KHOU anchor Lily Jang sheds light on Facebook and Twitter

Created date

November 26th, 2013

Eagle s Traceresident Sam Power signed up for a Facebook account three years ago when his then 16-year-old granddaughter told him he needed to check the social media site if he wanted to keep up with her. She s 19 now and a sophomore at Texas A&M University, says Sam. I still use Facebook to see how she s doing. Sam is part of a growing wave of seniors embracing social media. A new survey by the Pew Research Center s Internet & American Life Project revealed those 65 and older have roughly tripled their presence on social networking sites in the last four years from 13% in 2009 to 43% in 2013. I keep up with friends and former work associates through Facebook, says Sam, who retired in 1992 as a project manager for a company that built computer-based control equipment for electric utilities. Computers were still relatively big and expensive when I retired, but I knew they were here to stay. Sam estimates he s upgraded his computer every three years. Recently, he added a 7-inch tablet to his inventory and says a new smartphone is on the horizon. I don t have a smartphone yet, says Sam. But I will.

Expert instruction

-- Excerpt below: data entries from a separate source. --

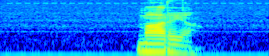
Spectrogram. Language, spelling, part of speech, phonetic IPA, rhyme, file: Icelandic, María, proper noun, [ˈmaːrija], -aːrija, Is-María.oga
- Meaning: a female given name, equivalent to English Mary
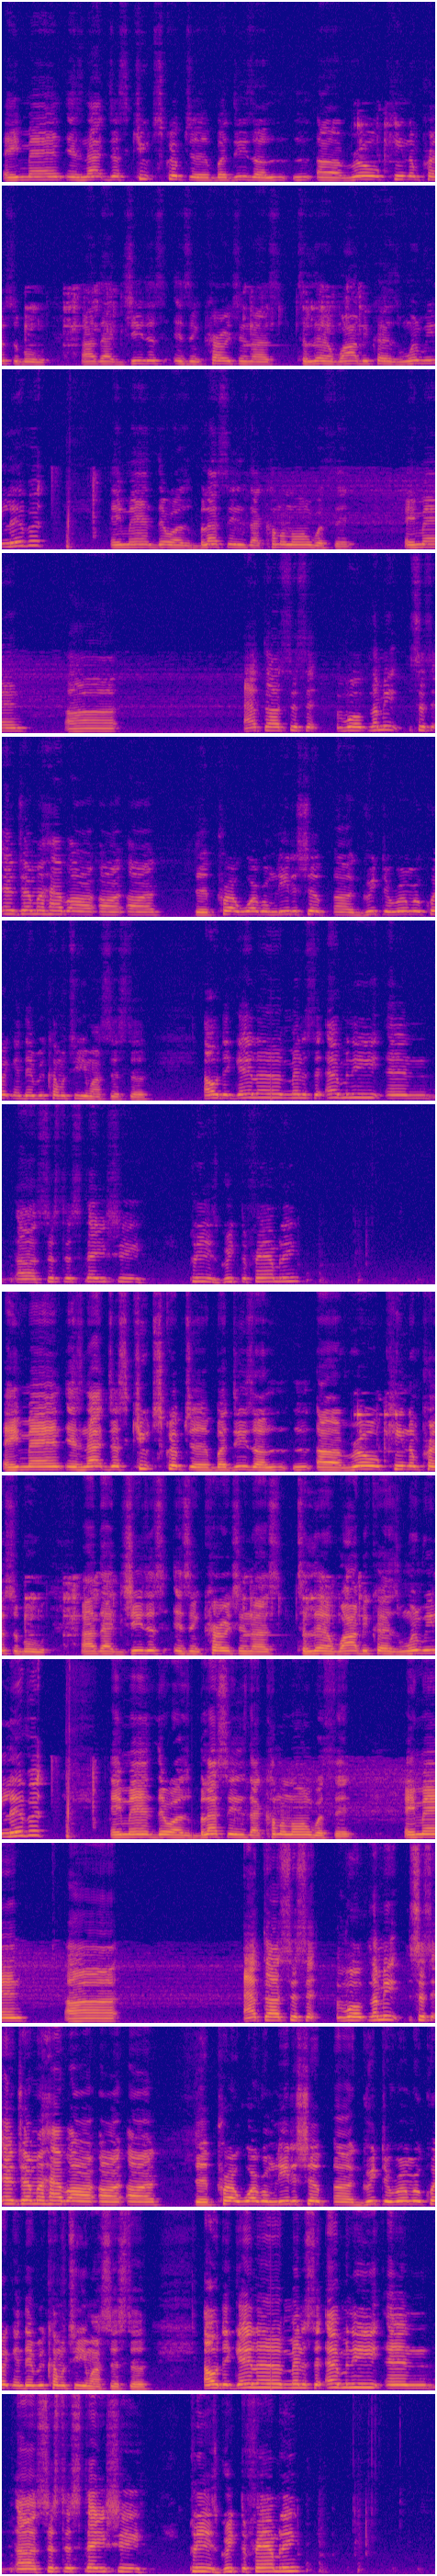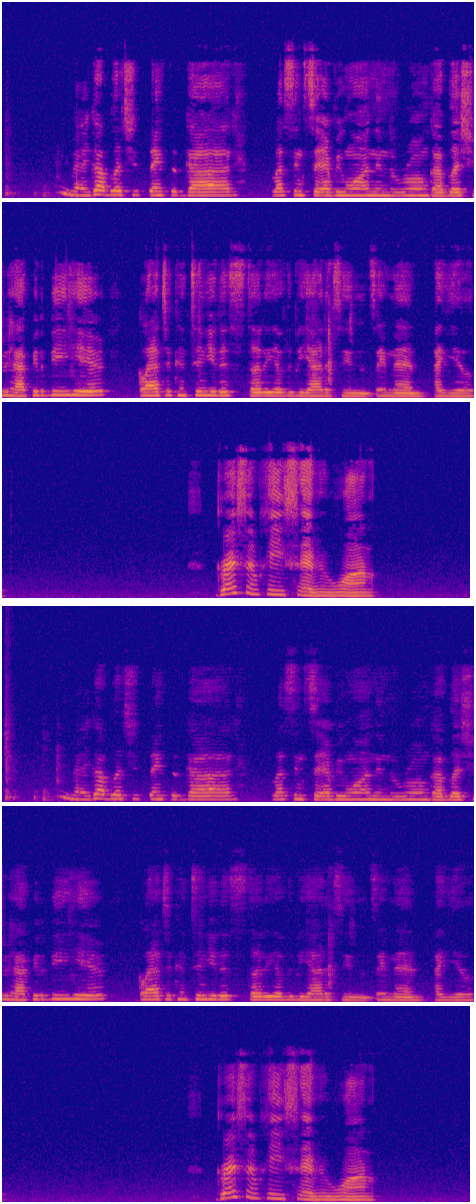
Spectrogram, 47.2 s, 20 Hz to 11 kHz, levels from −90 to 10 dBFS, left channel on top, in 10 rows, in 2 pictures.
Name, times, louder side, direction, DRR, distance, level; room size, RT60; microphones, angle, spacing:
voice 1, 0.0-5.2 5.6-10.2 10.6-13.2 13.8-14.4 14.8-15.4 16.8-20.6 21.0-25.2 25.8-29.9 30.4-31.6, right 7 dB, 70° right, 0.4 m, -25 dB
sound 1, 3.8-4.5 4.9-6.4 7.3-8.8 10.0-10.1 10.4-10.6 11.7-21.0, right 10 dB, 35° right, 1.3 m, -46 dB
voice 2, 33.6-35.5 35.7-38.8 39.1-42.5, left 5 dB, 65° left, 0.5 m, -28 dB
voice 3, 44.6-46.2, left 3 dB, 20° left, 0.5 m, -27 dB
7.6 x 4.5 x 4.0 m
head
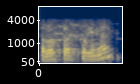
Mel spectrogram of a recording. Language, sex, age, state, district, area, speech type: Tamil, male, 18-30, Tamil Nadu, Dharmapuri, rural, conversation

Sam s interest in the ever-changing world of technology recently landed him in the audience for a presentation on Facebook and Twitter by KHOU anchor Lily Jang. Jang, a Houston native who s been recognized twice byThe Huffington Postas a social media powerhouse, shared with Eagle s Trace residents how social media is changing the news industry. My job has changed from news anchor to multimedia journalist, Jang said during her presentation. I can send breaking news out to the masses via Twitter before we re live on the air. Jang, who signed up for a Twitter account in 2009, now has more than 35,000 followers on the social media site. What you write on social media spreads like wildfire, said Jang. It allows you to pass along information more quickly than any other method. Jang added that social media makes it easier for her to interact with viewers. News was a one-way street five years ago, she said. Viewers couldn t engage with me. Now they can respond via social media.

Valuable tools when used wisely

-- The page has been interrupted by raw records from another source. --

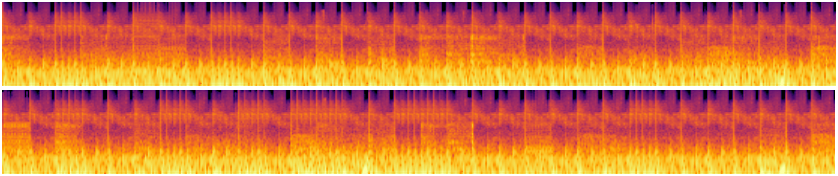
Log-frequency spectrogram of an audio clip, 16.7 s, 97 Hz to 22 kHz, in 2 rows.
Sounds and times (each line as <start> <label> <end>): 0.0 Drum Loop 16.6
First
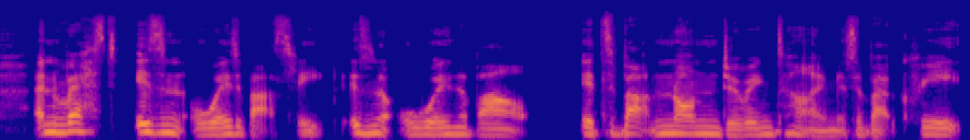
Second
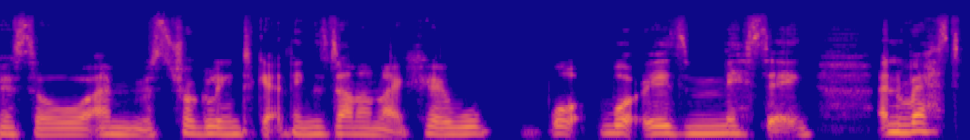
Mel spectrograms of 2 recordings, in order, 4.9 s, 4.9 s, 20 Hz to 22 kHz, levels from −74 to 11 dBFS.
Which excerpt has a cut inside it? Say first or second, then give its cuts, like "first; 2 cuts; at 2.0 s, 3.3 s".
first; 1 cut; at 2.7 s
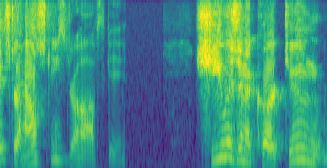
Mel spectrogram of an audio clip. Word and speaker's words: Strahovski: Strahovski.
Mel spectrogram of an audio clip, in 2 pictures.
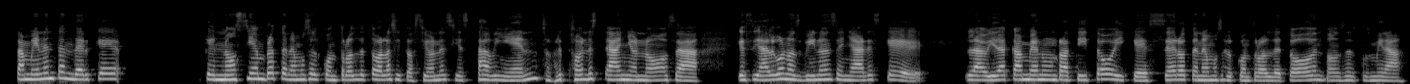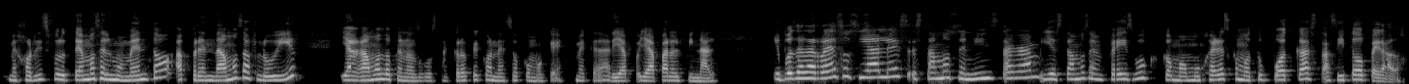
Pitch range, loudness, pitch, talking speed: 190-245 Hz, -25 LUFS, 215 Hz, 205 wpm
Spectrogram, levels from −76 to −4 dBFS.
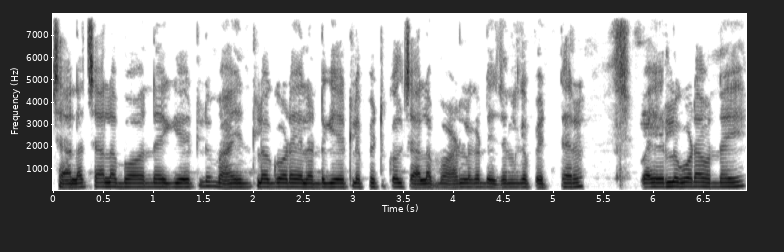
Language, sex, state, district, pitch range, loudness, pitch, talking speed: Telugu, female, Andhra Pradesh, Srikakulam, 165-180 Hz, -12 LUFS, 170 Hz, 180 wpm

When Jang opened up the floor to questions, resident Jim Walthall asked about the downsides of social media. Obviously, you have to be sure you ve got the right information, Jang said. You don t want rogue information going viral. Jang also recommended checking the privacy settings on any social media account. You have to make sure that you ve identified who you want to see your posts, she said Most non-public people just want to share with family and friends, so adjust your privacy settings to reflect that. Still, with the proper precautions, Jang says Facebook and Twitter can be an invaluable resource at any age. People love to interact, said Jang. Social media provides that opportunity.